(Data for processing)
Segment Open
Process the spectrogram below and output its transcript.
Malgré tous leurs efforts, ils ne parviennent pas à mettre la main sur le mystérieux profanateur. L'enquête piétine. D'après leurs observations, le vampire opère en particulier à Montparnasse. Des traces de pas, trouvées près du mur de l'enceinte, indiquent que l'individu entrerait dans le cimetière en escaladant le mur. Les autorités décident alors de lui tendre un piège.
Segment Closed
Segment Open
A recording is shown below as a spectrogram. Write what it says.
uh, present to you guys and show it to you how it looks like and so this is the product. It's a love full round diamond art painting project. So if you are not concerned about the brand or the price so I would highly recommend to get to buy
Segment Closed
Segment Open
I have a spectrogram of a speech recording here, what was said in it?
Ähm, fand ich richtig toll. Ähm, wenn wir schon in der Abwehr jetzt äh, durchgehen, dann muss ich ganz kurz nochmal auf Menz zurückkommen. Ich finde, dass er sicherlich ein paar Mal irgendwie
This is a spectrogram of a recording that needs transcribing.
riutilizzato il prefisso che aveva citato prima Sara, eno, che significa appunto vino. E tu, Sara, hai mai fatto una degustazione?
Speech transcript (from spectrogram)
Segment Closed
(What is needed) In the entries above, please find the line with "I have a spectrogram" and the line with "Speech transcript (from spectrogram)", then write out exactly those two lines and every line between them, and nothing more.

(The completed task)
I have a spectrogram of a speech recording here, what was said in it?
Ähm, fand ich richtig toll. Ähm, wenn wir schon in der Abwehr jetzt äh, durchgehen, dann muss ich ganz kurz nochmal auf Menz zurückkommen. Ich finde, dass er sicherlich ein paar Mal irgendwie
This is a spectrogram of a recording that needs transcribing.
riutilizzato il prefisso che aveva citato prima Sara, eno, che significa appunto vino. E tu, Sara, hai mai fatto una degustazione?
Speech transcript (from spectrogram)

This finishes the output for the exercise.